It’s normal to want to panic when you receive a Social Security Disability Insurance (SSDI) denial letter. You applied because you’re in a tough situation and need help. What will you do without those benefits?
Here’s the truth, however: Most SSDI applicants get an initial rejection. That does not have to be the final word on the matter.
70% of applications are rejected
The Social Security Administration tracks outcomes of SSDI applications. According to the most recent data available, the administration accepted only about 30% of initial requests from applicants.
That means, yes, the SSA denies seven out of every 10 people when they first apply. The reasons for a rejection can vary, but might include income questions, a paperwork issue, incorrect personal information or the SSA not considering your disability to be long-term.
Fortunately, there are ways to not only try to address these concerns, but also ask the SSA to reconsider your application altogether.
Appealing a rejection
If you are facing a rejected SSDI application, you have a few options for filing an appeal:
- Reconsideration: The SSA will look at your case again. You can also include additional evidence and information to strengthen your application.
- An administrative hearing: This is done in front of an administrative law judge. It’s a chance to make your case in-person, and could include witnesses or experts.
- The Appeals Council: You can request the Appeals Council review your case. The council may reject your request, make a decision itself, or send the case back to an administrative law judge.
If none of those avenues lead to success, you can consider filing an appeal in federal court.
While an SSDI setback is certainly frustrating, try to remember there are many ways forward. An experienced attorney may be able to help by reviewing your case and poring over the rejection, then finding ways to address potential concerns.

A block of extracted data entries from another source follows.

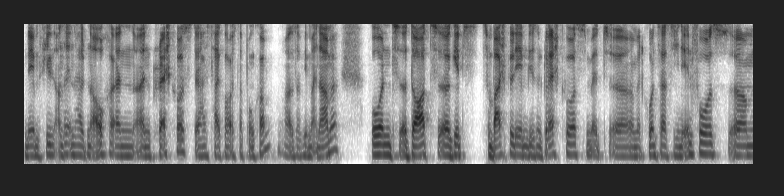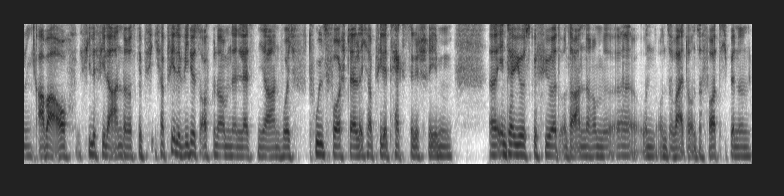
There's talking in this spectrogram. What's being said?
neben vielen anderen Inhalten auch einen, einen Crashkurs, der heißt heikohäusler.com, also wie mein Name. Und äh, dort äh, gibt's zum Beispiel eben diesen Crashkurs mit, äh, mit grundsätzlichen Infos, ähm, aber auch viele, viele andere. Es gibt, ich habe viele Videos aufgenommen in den letzten Jahren, wo ich Tools vorstelle. Ich habe viele Texte geschrieben, äh, Interviews geführt, unter anderem äh, und, und so weiter und so fort. Ich bin ein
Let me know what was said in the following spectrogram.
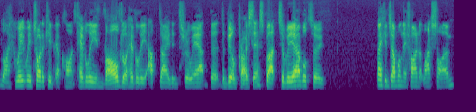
like we, we try to keep our clients heavily involved or heavily updated throughout the, the build process. But to be able to they can jump on their phone at lunchtime,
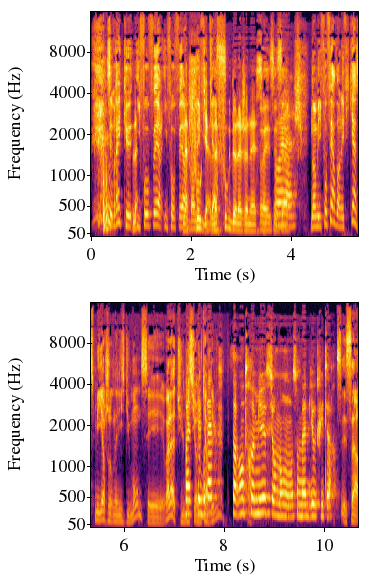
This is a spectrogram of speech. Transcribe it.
c'est vrai qu'il faut faire, il faut faire la dans l'efficace. la fougue de la jeunesse. Ouais, c'est Voilà. ça. Non, mais il faut faire dans l'efficace. Meilleur journaliste du monde, c'est voilà, tu le Bah, mets sur c'est une carte de ça rentre mieux sur mon sur ma bio Twitter. C'est ça.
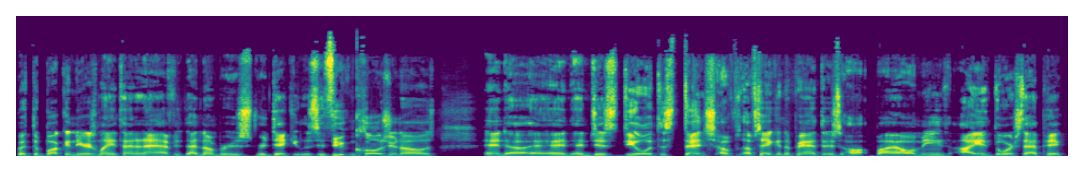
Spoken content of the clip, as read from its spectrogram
but the Buccaneers laying 10 and a half, that number is ridiculous. If you can close your nose and uh, and and just deal with the stench of, of taking the Panthers, uh, by all means, I endorse that pick.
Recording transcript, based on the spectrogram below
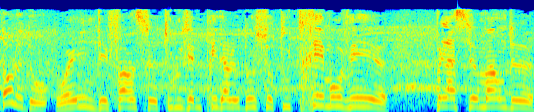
dans le dos. Oui, une défense toulousaine prise dans le dos, surtout très mauvais euh, placement de,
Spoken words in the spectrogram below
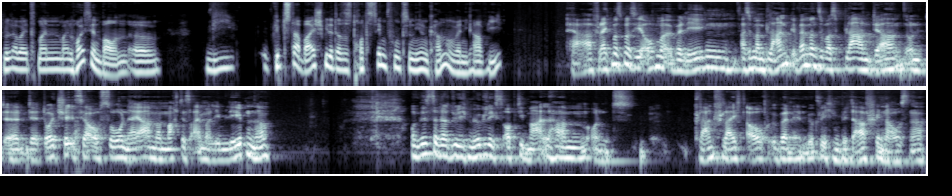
will aber jetzt mein, mein Häuschen bauen? Äh, wie gibt es da Beispiele, dass es trotzdem funktionieren kann? Und wenn ja, wie? Ja, vielleicht muss man sich auch mal überlegen, also man plant, wenn man sowas plant, ja, und äh, der Deutsche ist ja auch so, naja, man macht es einmal im Leben, ne? Und will es dann natürlich möglichst optimal haben und plant vielleicht auch über einen möglichen Bedarf hinaus, ne?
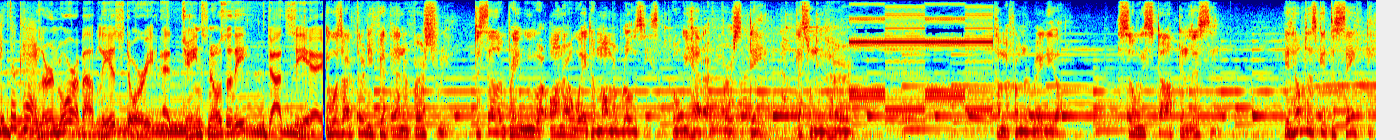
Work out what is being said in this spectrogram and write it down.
It's okay. Learn more about Leah's story at janesnoseworthy.ca. It was our 35th anniversary. To celebrate, we were on our way to Mama Rosie's, where we had our first date. That's when we heard coming from the radio. So we stopped and listened. It helped us get to safety.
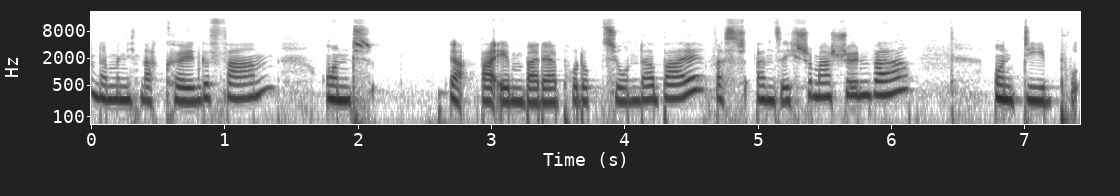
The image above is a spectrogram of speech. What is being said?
Und dann bin ich nach Köln gefahren und ja, war eben bei der Produktion dabei, was an sich schon mal schön war. Und die Pro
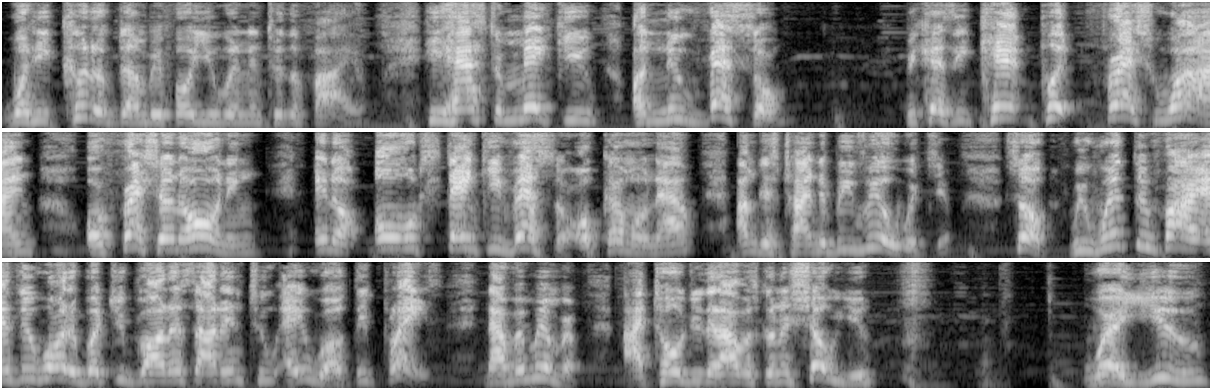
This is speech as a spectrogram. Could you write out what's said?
what he could have done before you went into the fire. He has to make you a new vessel because he can't put fresh wine or fresh anointing in an old stanky vessel. Oh, come on now. I'm just trying to be real with you. So we went through fire and through water, but you brought us out into a wealthy place. Now remember, I told you that I was going to show you where you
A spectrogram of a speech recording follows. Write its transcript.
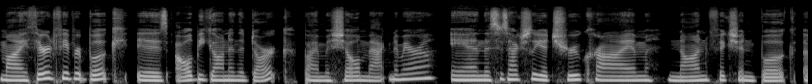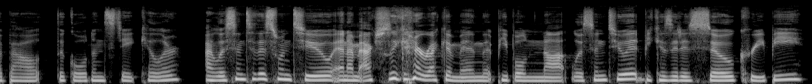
My third favorite book is I'll Be Gone in the Dark by Michelle McNamara. And this is actually a true crime nonfiction book about the Golden State Killer. I listened to this one too, and I'm actually going to recommend that people not listen to it because it is so creepy.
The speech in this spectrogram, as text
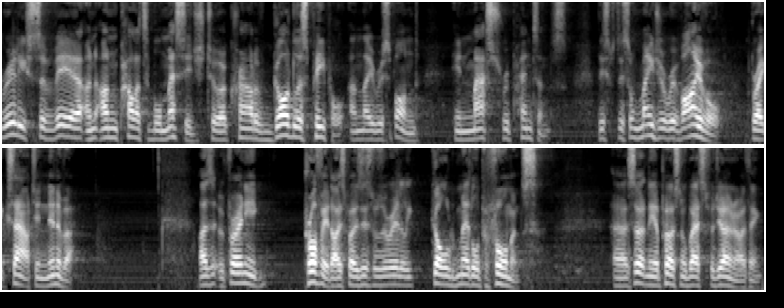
really severe and unpalatable message to a crowd of godless people, and they respond in mass repentance. This, this major revival breaks out in Nineveh. As for any prophet, I suppose this was a really gold medal performance. Uh, certainly a personal best for Jonah, I think.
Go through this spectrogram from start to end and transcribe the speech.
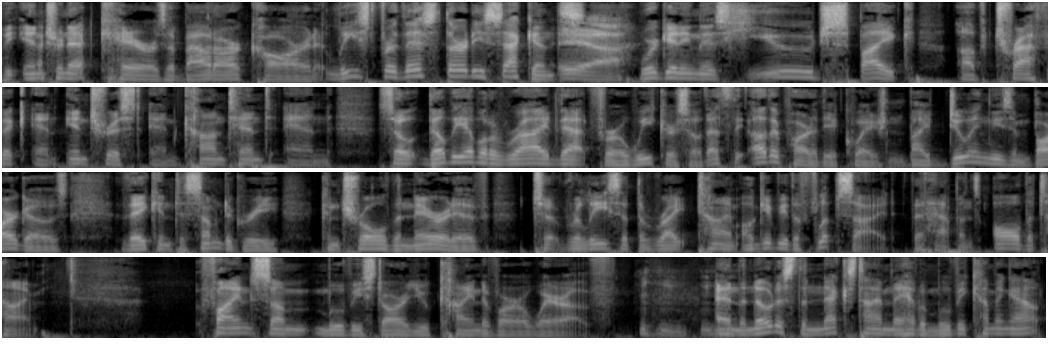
the internet cares about our car, and at least for this thirty seconds, Yeah. we're getting this huge spike of traffic and interest and content, and so they'll be able to ride that for a week or so. That's the other part of the equation. By doing these embargoes, they can to some degree control the narrative to release at the right time. I'll give you the flip side that happens all the time find some movie star you kind of are aware of. Mm-hmm, mm-hmm. And the notice the next time they have a movie coming out,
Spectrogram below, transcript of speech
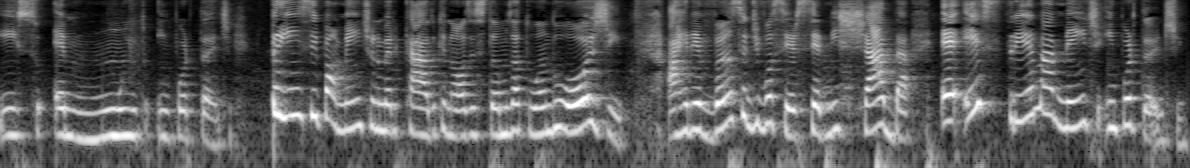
Isso é muito importante principalmente no mercado que nós estamos atuando hoje. A relevância de você ser nichada é extremamente importante.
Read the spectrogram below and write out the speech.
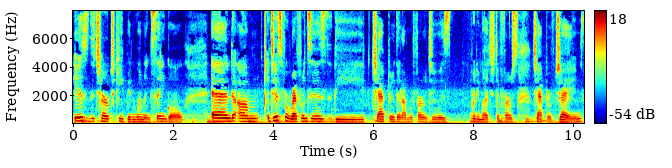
Is the church keeping women single? And um, just for references, the chapter that I'm referring to is pretty much the first chapter of James.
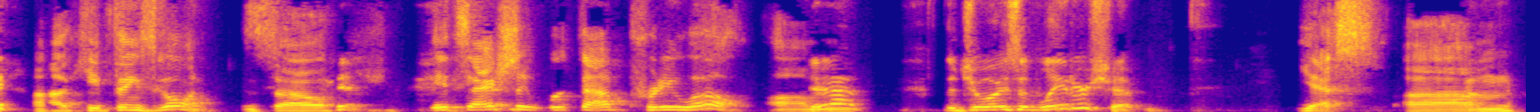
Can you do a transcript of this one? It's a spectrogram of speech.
uh, keep things going. And so it's actually worked out pretty well. Um, yeah, the joys of leadership. Yes. Um,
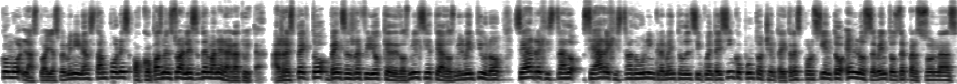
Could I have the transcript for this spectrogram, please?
como las toallas femeninas, tampones o copas menstruales de manera gratuita. Al respecto, Vences refirió que de 2007 a 2021 se, han registrado, se ha registrado un incremento del 55.83% en los eventos de personas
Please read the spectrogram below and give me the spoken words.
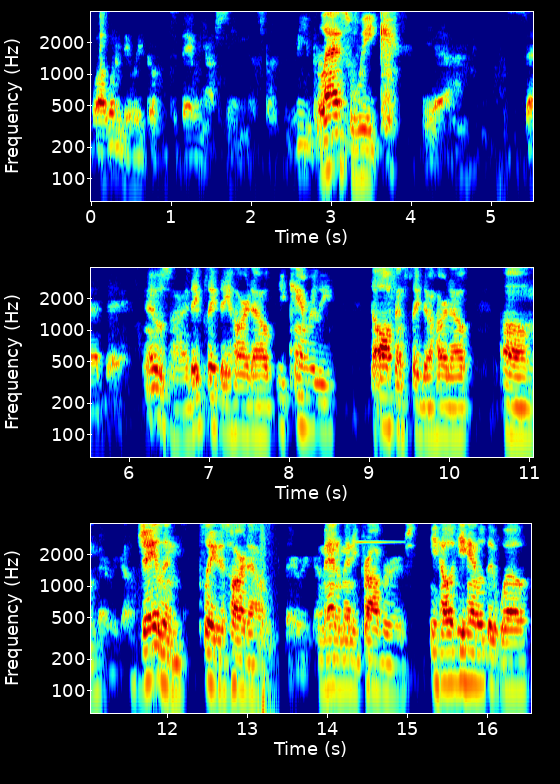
Well, it wouldn't be a week ago from today when y'all seeing this, but me personally, last week. yeah, it was a sad day. It was alright. They played their heart out. You can't really. The offense played their heart out. Um, There we go. Jalen played his heart out. There we go. Man of many proverbs. He held. He handled it well.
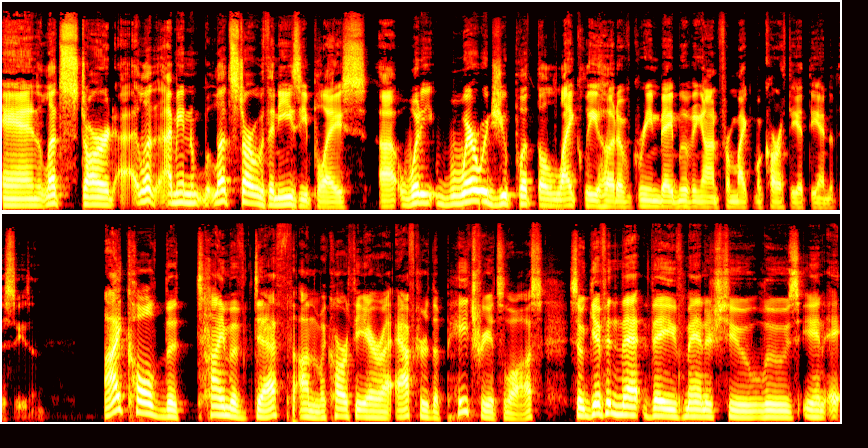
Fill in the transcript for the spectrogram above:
And let's start. Uh, let, I mean, let's start with an easy place. Uh, what you, where would you put the likelihood of Green Bay moving on from Mike McCarthy at the end of the season? I called the time of death on the McCarthy era after the Patriots loss. So, given that they've managed to lose in a,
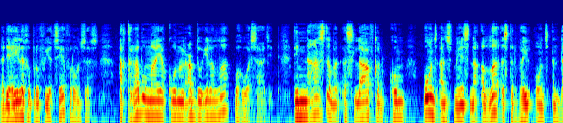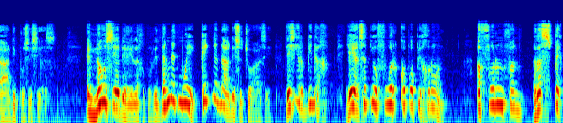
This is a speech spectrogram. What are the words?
Dat die heilige profeet sê vir ons is: "Aqrabu ma yakunu al-'abdu ila Allah wa huwa sajid." Die naaste wat 'n slaaf kan kom ons as mens na Allah is terwyl ons in daardie posisie is. En nou sê die heilige profeet, dink net mooi, kyk net daardie situasie. Dis eerbiedig. Jy sit jou voorkop op die grond. 'n Vorm van respek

So no, you do not have to worry. One denial isn’t the end of your journey.